VAERS ID 1089444 of a 57-year-old male entered on March 10, 2021 with the following start of the submitted write-up: Miller Fisher syndrome, an acute inflammatory demyelinating polyneuropathy (GBS) variant.
VAERS ID 1086367of a 58-year-old male entered on March 9, 2021.
VAERS ID 2091219 of a 59-year-old in which the sex has not been entered.
VAERS ID 1902197 of a 69-year-old male entered on November 26, 2021, who after a third Pfizer shot noticed weakness of both legs, such that he had difficulty lifting his legs to get into his work truck. The weakness progressed over the next few days to the point that even walking was difficult, necessitating the use of a walking cane.
The remaining six entries of Guillain-Barre syndrome are from the Moderna COVID-19 shots.
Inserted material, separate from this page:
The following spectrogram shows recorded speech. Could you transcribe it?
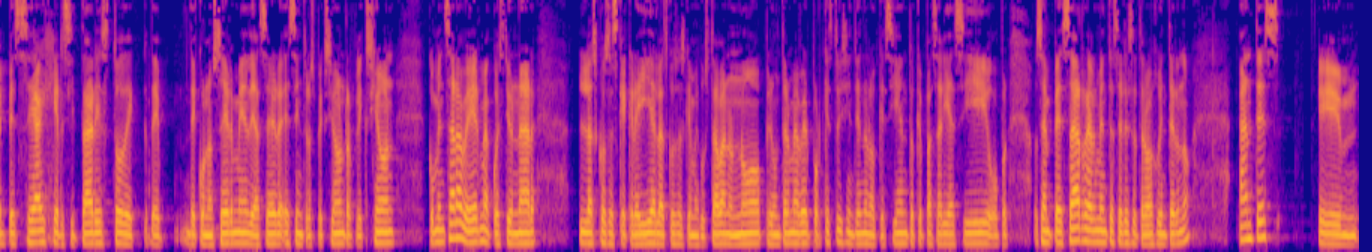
empecé a ejercitar esto de, de, de, conocerme, de hacer esa introspección, reflexión, comenzar a verme, a cuestionar las cosas que creía, las cosas que me gustaban o no, preguntarme a ver por qué estoy sintiendo lo que siento, qué pasaría si, o, o sea, empezar realmente a hacer ese trabajo interno. Antes eh,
The youngest is a 19-year-old female (VAERS ID 1464471) with an entry date of July 12, 2021. At the time of the entry, she was in the hospital with the suspicion of Guillain-Barre syndrome. The second youngest entry is a 27-year-old female (VAERS ID 1052705) with an entry date of February 24, 2021, the first Washington entry into VAERS for Guillain-Barre following a COVID-19 shot. The morning after taking a second Moderna shot on February 12, she began experiencing tingling in her bilateral toes. She was presented to the emergency department on February 17 because this lack of sensation continued to progress until she had no sensation to her mid thigh, and she began to be unable to feel her perianal region. Her fingertips also started to go numb. She also reported some diplopia. The IVIG she received improved her strength and sensation. She was then discharged to a inpatient rehabilitation facility.
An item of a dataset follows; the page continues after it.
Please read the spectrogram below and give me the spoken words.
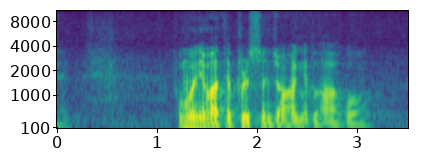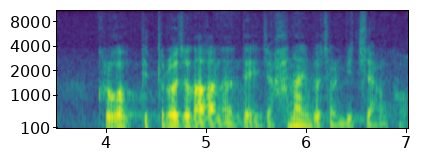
예. 부모님한테 불순종하기도 하고 그러고 비뚤어져 나가는데 이제 하나님도 잘 믿지 않고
The other four entries for Moderna into VAERS are for the ages forty-three and above. They are as follows:
VAERS ID 1207893 entered on April 14, 2021 of a 43-year-old female who had COVID-19 in December 2020 and then received two COVID-19 shots. She then had four weeks of lower extremity paresthesias and two weeks of lower extremity weakness with diffuse areflexia.
VAERS ID 1632834 entered on August 25, 2021 of a 60-year-old female whose symptoms began with two weeks of sore joints after taking a second Moderna shot.
VAERS ID 1177991 entered on April 7, 2021 of a 65-year-old female. All that is written in the submitted write-up is “Severe Guillain Barre Syndrome.”
VAERS ID 1161162 entered on April 2, 2021 of an 82-year-old male who at one point was unable to get out of his car or get up from a sitting position without help. The end of his submitted write-up is as follows: Primary Discharge Diagnoses 1. Guillain Barr syndrome., 03/16/2021 Secondary Diagnoses: Guillain Barre Syndrome (AIDP) Hypofibrinogenemia Thrombocytopenia and Anemia, have been fairly stable for more than a week Hypokalemia Hyperlipidemia Hypertension, BPs controlled Mild dementia.